The government of the Lhoka, or Shannan prefecture, in the Tibetan region of China is rolling out the red carpet for private equity funds, the Financial Times reports. The prefecture is offering tax breaks to funds and partners, as well as sweeteners to tax-shy investors.
“Many places throughout China, especially big cities like Beijing and Shanghai, have been offering preferential policies to private equity firms. But over the past year, lots more investors have been mentioning Tibet and talking about moving there,” the FT quotes Wang Jinghe, a lawyer with Dacheng law offices in Shanghai, as saying.
Don’t expect a rush of bankers from Greenwich, Connecticut, Shanghai or London’s Berkeley Square just yet, though. First, many of these tax breaks have been around for awhile, part of initiatives offered by the Shannan government in recent years to attract investors to the area that are just beginning to pique the interest of Chinese private equity funds. Foreign private equity groups with renminbi-denominated funds (that’s nearly all of the big players) would technically be welcome, but their non-Chinese partners aren’t likely to get visas from China to travel to Tibet. And, most importantly, even Tibet’s lowered personal tax rate of 20% is well above what private equity partners pay in the US.

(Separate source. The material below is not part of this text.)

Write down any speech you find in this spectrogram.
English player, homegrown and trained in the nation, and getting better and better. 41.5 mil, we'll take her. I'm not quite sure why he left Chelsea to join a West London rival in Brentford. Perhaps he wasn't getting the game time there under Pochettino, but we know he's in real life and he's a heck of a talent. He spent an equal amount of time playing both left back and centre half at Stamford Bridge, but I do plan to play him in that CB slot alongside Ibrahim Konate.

The focus on Tibet’s friendliness as a tax haven comes as Beijing has heightened crackdowns on ethnic Tibetans, while trying to solicit more foreign and domestic investment in the region in areas like yak wool and mineral water production.

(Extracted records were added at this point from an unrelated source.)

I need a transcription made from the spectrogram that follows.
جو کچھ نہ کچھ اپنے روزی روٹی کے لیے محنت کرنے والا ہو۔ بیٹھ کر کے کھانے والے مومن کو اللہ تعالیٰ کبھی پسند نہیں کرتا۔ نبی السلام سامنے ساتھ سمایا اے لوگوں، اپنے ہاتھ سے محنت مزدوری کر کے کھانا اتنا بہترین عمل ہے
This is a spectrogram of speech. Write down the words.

Last month Chinese police officers opened fire on a group of Tibetans celebrating the Dalai Lama’s birthday in central China, injuring nine and shooting two monks in the head, human rights groups said. In June, singers who recorded songs praising the religious leader were sentenced to two years in prison. Nearly 120 Tibetans have died after self-immolating since 2009.
Since 2006, Beijing has relocated millions of Tibetans from rural areas to planned communities called “New Socialist Villages,” Human Right Watch said in a recent report, disrupting traditional agrarian villages and nomadic lifestyles. In many cases, the relocated farmers and herdsmen are forced to fund their own relocation, and take on bank debt they might not be able to repay, because they no longer have herds or crops, the report found.

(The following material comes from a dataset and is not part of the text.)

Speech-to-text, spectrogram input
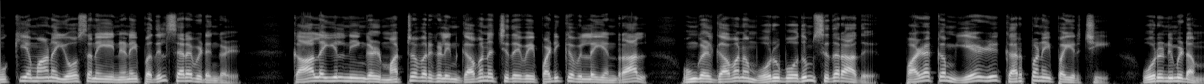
முக்கியமான யோசனையை நினைப்பதில் செலவிடுங்கள் காலையில் நீங்கள் மற்றவர்களின் கவனச்சிதைவை படிக்கவில்லை என்றால் உங்கள் கவனம் ஒருபோதும் சிதறாது. பழக்கம் ஏழு கற்பனை பயிற்சி. ஒரு நிமிடம்.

Tibet’s official GDP figures posted double digits gains every year since the 1990s, but the investment climate in Tibet has darkened in the past few years, one veteran foreign investor focused on the region said. “Sporadic violence and lockdowns are not conducive for business operations,” he said.
Presumably, they’ll get a good tax rate.